- BRIEF
Each entry is to be repeated word for word, and the images are to be dropped.

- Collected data
§

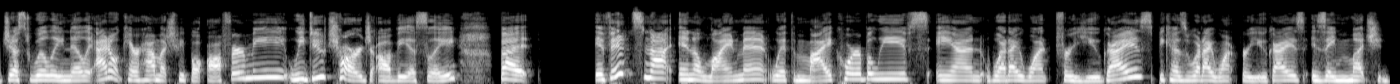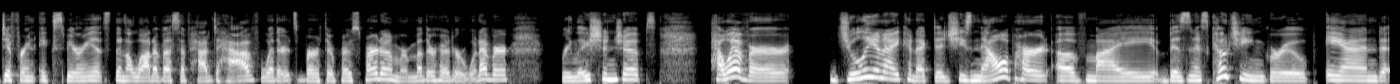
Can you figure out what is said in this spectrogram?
just willy nilly. I don't care how much people offer me. We do charge, obviously, but if it's not in alignment with my core beliefs and what I want for you guys, because what I want for you guys is a much different experience than a lot of us have had to have, whether it's birth or postpartum or motherhood or whatever, relationships. However, Julie and I connected. She's now a part of my business coaching group. And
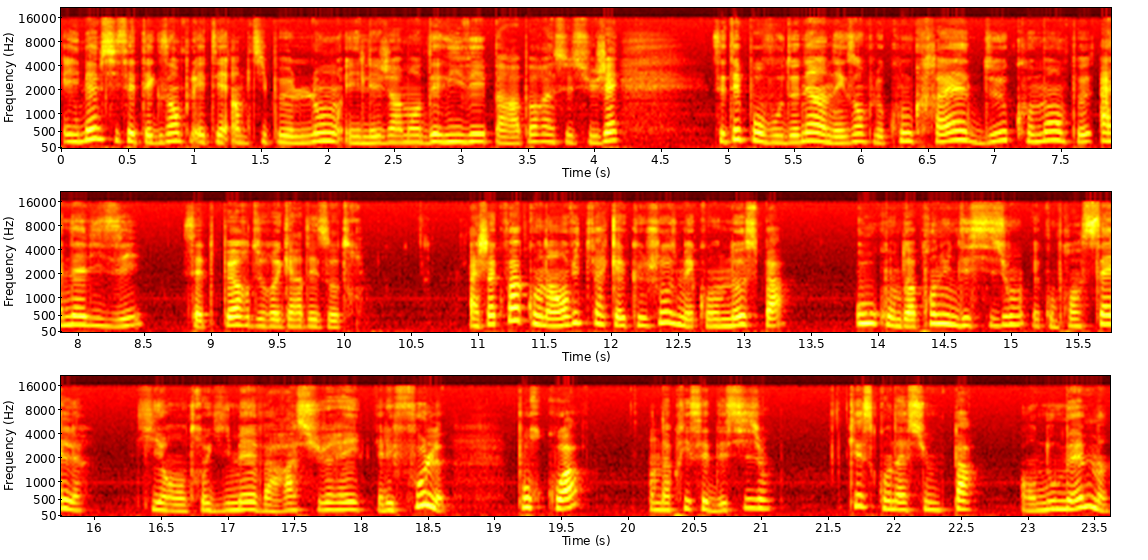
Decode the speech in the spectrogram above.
Et même si cet exemple était un petit peu long et légèrement dérivé par rapport à ce sujet, c'était pour vous donner un exemple concret de comment on peut analyser cette peur du regard des autres. À chaque fois qu'on a envie de faire quelque chose mais qu'on n'ose pas, ou qu'on doit prendre une décision et qu'on prend celle qui, entre guillemets, va rassurer les foules, pourquoi on a pris cette décision? Qu'est-ce qu'on n'assume pas? En nous-mêmes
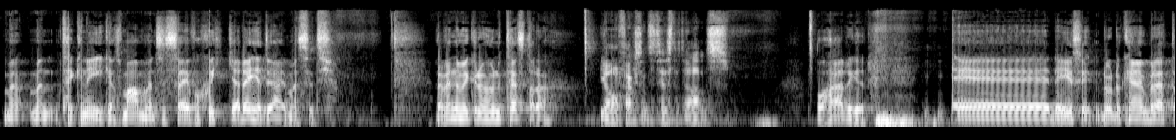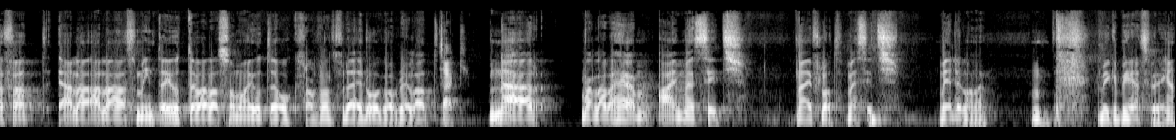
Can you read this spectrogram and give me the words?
men, men, tekniken som används i sig för att skicka det heter ju iMessage. Jag vet inte hur mycket du har hunnit testa det? Jag har faktiskt inte testat det alls. Åh oh, herregud. eh, det är ju synd. Då, då, kan jag berätta för att alla, alla som inte har gjort det och alla som har gjort det och framförallt för dig då Gabriel. Att Tack. När man laddar hem iMessage, nej förlåt, message, meddelande. Mm. Mycket begreppsförvirringar.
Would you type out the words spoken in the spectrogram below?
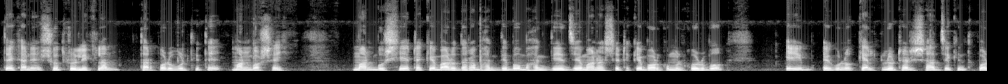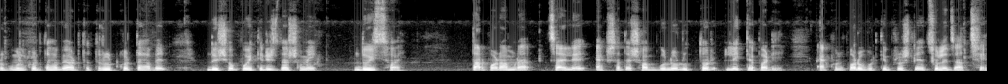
তো এখানে সূত্র লিখলাম, তার পরবর্তীতে মান বসাই। মান বসিয়ে এটাকে বারো দ্বারা ভাগ দেব, ভাগ দিয়ে যে মান আসে এটাকে বর্গমূল করব। এই, এগুলো ক্যালকুলেটরের সাহায্যে কিন্তু বর্গমূল করতে হবে, অর্থাৎ রুট করতে হবে দুইশো পঁয়ত্রিশ দশমিক দুই ছয়। তারপর আমরা চাইলে একসাথে সবগুলোর উত্তর লিখতে পারি। এখন পরবর্তী প্রশ্নে চলে যাচ্ছে।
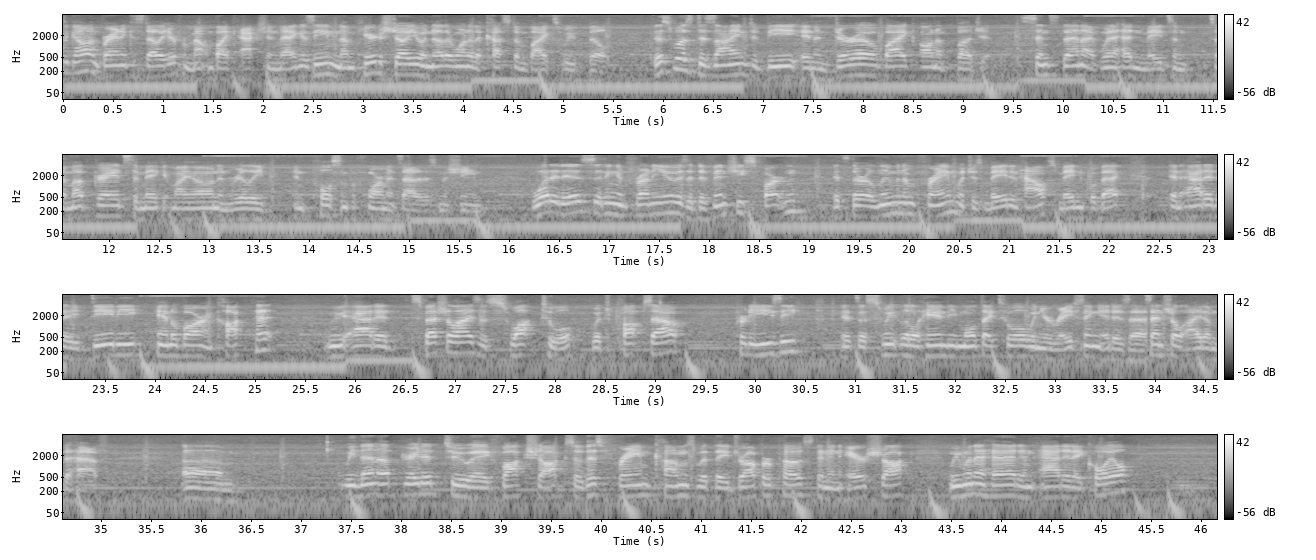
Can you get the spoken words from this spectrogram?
how's it going? Brandon Castelli here from Mountain Bike Action Magazine, and I'm here to show you another one of the custom bikes we've built. This was designed to be an enduro bike on a budget. Since then, I've went ahead and made some, some upgrades to make it my own and really and pull some performance out of this machine. What it is sitting in front of you is a Devinci Spartan. It's their aluminum frame, which is made in-house, made in Quebec, and added a Deity handlebar and cockpit we added Specialized's SWAT tool, which pops out pretty easy. It's a sweet little handy multi-tool when you're racing. It is an essential item to have. Um, we then upgraded to a Fox shock. So this frame comes with a dropper post and an air shock. We went ahead and added a coil.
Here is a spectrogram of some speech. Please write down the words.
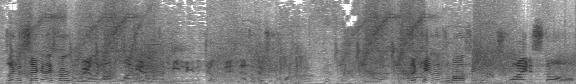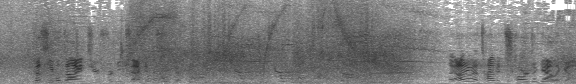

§

- SOLUTION FOR THIS TASK
Can you figure out what is said in this spectrogram?
just willy nilly. I don't care how much people offer me. We do charge, obviously, but if it's not in alignment with my core beliefs and what I want for you guys, because what I want for you guys is a much different experience than a lot of us have had to have, whether it's birth or postpartum or motherhood or whatever, relationships. However, Julie and I connected. She's now a part of my business coaching group. And
Decode the speech in the spectrogram above.
Et même si cet exemple était un petit peu long et légèrement dérivé par rapport à ce sujet, c'était pour vous donner un exemple concret de comment on peut analyser cette peur du regard des autres. À chaque fois qu'on a envie de faire quelque chose mais qu'on n'ose pas, ou qu'on doit prendre une décision et qu'on prend celle qui, entre guillemets, va rassurer les foules, pourquoi on a pris cette décision? Qu'est-ce qu'on n'assume pas? En nous-mêmes
Can you read this spectrogram and give me the words?
men, men, tekniken som används i sig för att skicka det heter ju iMessage. Jag vet inte hur mycket du har hunnit testa det? Jag har faktiskt inte testat det alls. Åh oh, herregud. eh, det är ju synd. Då, då, kan jag berätta för att alla, alla som inte har gjort det och alla som har gjort det och framförallt för dig då Gabriel. Att Tack. När man laddar hem iMessage, nej förlåt, message, meddelande. Mm. Mycket begreppsförvirringar.
Would you type out the words spoken in the spectrogram below?
তো এখানে সূত্র লিখলাম, তার পরবর্তীতে মান বসাই। মান বসিয়ে এটাকে বারো দ্বারা ভাগ দেব, ভাগ দিয়ে যে মান আসে এটাকে বর্গমূল করব। এই, এগুলো ক্যালকুলেটরের সাহায্যে কিন্তু বর্গমূল করতে হবে, অর্থাৎ রুট করতে হবে দুইশো পঁয়ত্রিশ দশমিক দুই ছয়। তারপর আমরা চাইলে একসাথে সবগুলোর উত্তর লিখতে পারি। এখন পরবর্তী প্রশ্নে চলে যাচ্ছে।
Can you get the spoken words from this spectrogram?
how's it going? Brandon Castelli here from Mountain Bike Action Magazine, and I'm here to show you another one of the custom bikes we've built. This was designed to be an enduro bike on a budget. Since then, I've went ahead and made some, some upgrades to make it my own and really and pull some performance out of this machine. What it is sitting in front of you is a Devinci Spartan. It's their aluminum frame, which is made in-house, made in Quebec, and added a Deity handlebar and cockpit we added Specialized's SWAT tool, which pops out pretty easy. It's a sweet little handy multi-tool when you're racing. It is an essential item to have. Um, we then upgraded to a Fox shock. So this frame comes with a dropper post and an air shock. We went ahead and added a coil.
Here is a spectrogram of some speech. Please write down the words.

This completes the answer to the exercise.